A denture is a removable replacement for missing teeth and surrounding tissues. There are two types of dentures.


Complete dentures are made after the teeth has been removed and the gum has healed. Conventional dentures is ready for placement in eight to twelfth weeks after the removal of the teeth. Immediate dentures are made in advance and can be fitted and positioned as soon as the teeth has been removed. The immediate dentures means that the patient does not have to be without teeth while the gum heals. With dentures it is important to remember that gums and bone shrinks over time, especially during the healing period. This means that immediate dentures compared to conventional dentures require more adjustments to fit during and after the healing process. Immediate dentures should only be considered temporary while the conventional dentures are made.

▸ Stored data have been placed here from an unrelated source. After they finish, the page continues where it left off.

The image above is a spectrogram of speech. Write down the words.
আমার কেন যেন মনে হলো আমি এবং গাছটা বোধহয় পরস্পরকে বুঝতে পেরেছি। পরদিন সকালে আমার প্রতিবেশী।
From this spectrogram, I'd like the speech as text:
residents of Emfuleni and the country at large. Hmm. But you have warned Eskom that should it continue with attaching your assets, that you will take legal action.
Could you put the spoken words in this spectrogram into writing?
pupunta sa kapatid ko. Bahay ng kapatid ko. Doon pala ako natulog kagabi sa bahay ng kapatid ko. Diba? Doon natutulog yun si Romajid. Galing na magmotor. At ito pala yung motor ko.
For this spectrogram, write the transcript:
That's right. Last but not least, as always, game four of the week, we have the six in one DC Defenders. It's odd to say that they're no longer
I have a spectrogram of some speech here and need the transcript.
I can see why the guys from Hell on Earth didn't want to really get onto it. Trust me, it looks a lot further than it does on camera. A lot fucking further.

Partial or bridge dentures usually consist of replacement teeth that is attached to a pink/gum-colored plastic base. The dentures is sometimes hold in place by a metal framework that is connected to the mouth. Partial dentures is used when there is still some natural teeth in the lower or upper jaw. A fixed bridge replaces one or more teeth with crowns or either side of the space and attaching an artificial teeth to fill the open space. Partial Dentures is used to not only fill spaces of missing teeth, but they prevent other teeth from moving and changing position. Partial dentures is removable and is more natural-looking in appearance.


New dentures may feel loose or odd for the first few weeks, until the cheek and tongue muscles learn to keep them in place. You will also later get comfortable with inserting and removing the. You may also experience minor irritation or soreness, but this will go away as your mouth adjust.

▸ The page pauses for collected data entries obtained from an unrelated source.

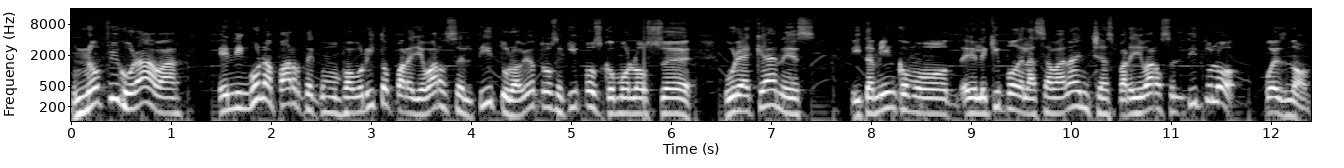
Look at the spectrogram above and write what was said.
no figuraba en ninguna parte como favorito para llevarse el título. Había otros equipos como los eh, Huracanes y también como el equipo de las Avalanchas para llevarse el título. Pues no,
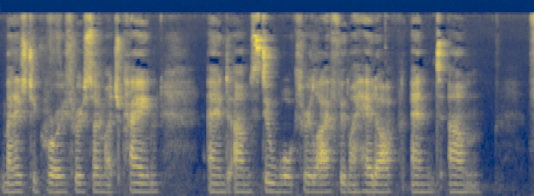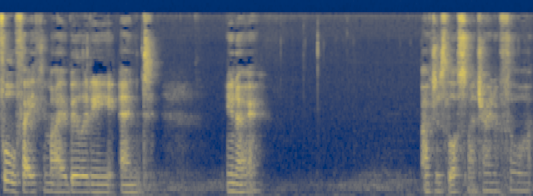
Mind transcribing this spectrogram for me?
managed to grow through so much pain and um, still walk through life with my head up and um, full faith in my ability. And, you know, I've just lost my train of thought.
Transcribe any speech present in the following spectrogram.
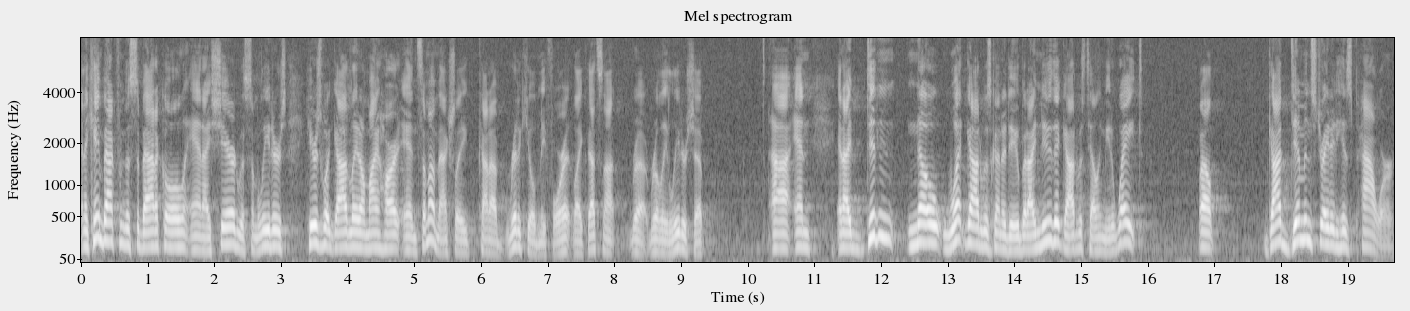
And I came back from the sabbatical and I shared with some leaders, here's what God laid on my heart. And some of them actually kind of ridiculed me for it. Like, that's not really leadership. Uh, and and I didn't know what God was going to do, but I knew that God was telling me to wait. Well, God demonstrated his power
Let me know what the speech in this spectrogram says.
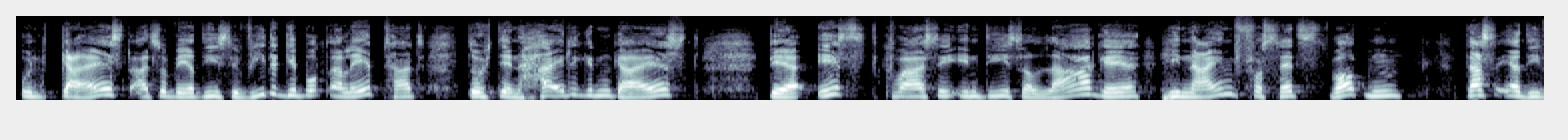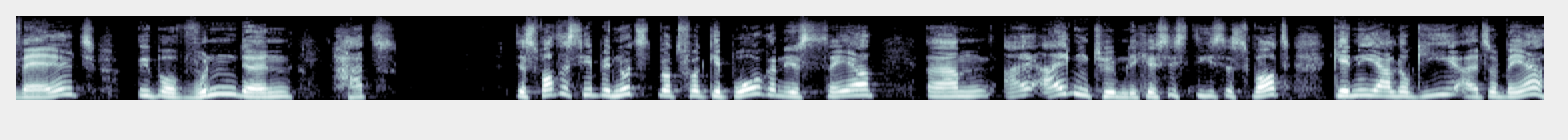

Dentures are made to have the appearance of normal/natural teeth. Only small noticeable changes will be seen. Dentures may improve your smile and fill our your facial appearance.

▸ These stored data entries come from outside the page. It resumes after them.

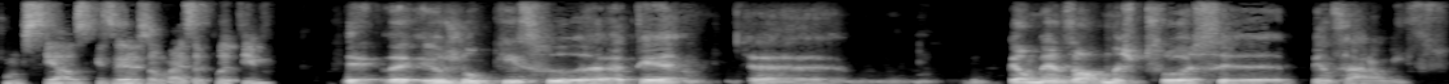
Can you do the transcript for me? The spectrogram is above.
comercial, se quiseres, ou mais apelativo? É, eu julgo que isso eh, até, uh, pelo menos algumas pessoas pensaram isso.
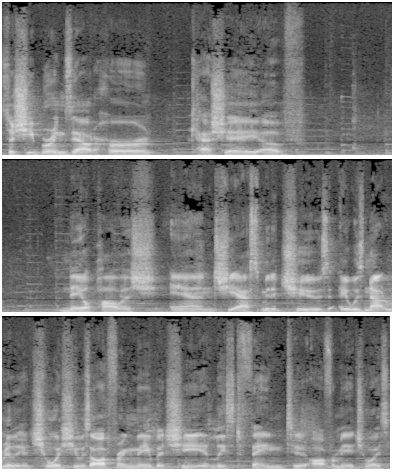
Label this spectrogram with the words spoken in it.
So she brings out her cachet of nail polish and she asked me to choose. It was not really a choice she was offering me, but she at least feigned to offer me a choice.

Dental adhesives are safe, if they are used as directed. If you have well fitted dentures and the adhesive is applied to give stability, there should me no issues. But is excessive adhesive is used to fill voids of ill-fitting dentures, it can be harmful for the underlying soft and hard tissues. In some of these cases, inflammation in the soft tissue can be seen. Other effects of an ill-fitting denture is the cause of bone loss. Make sure you and your dentist are satisfied with the fitting of your denture.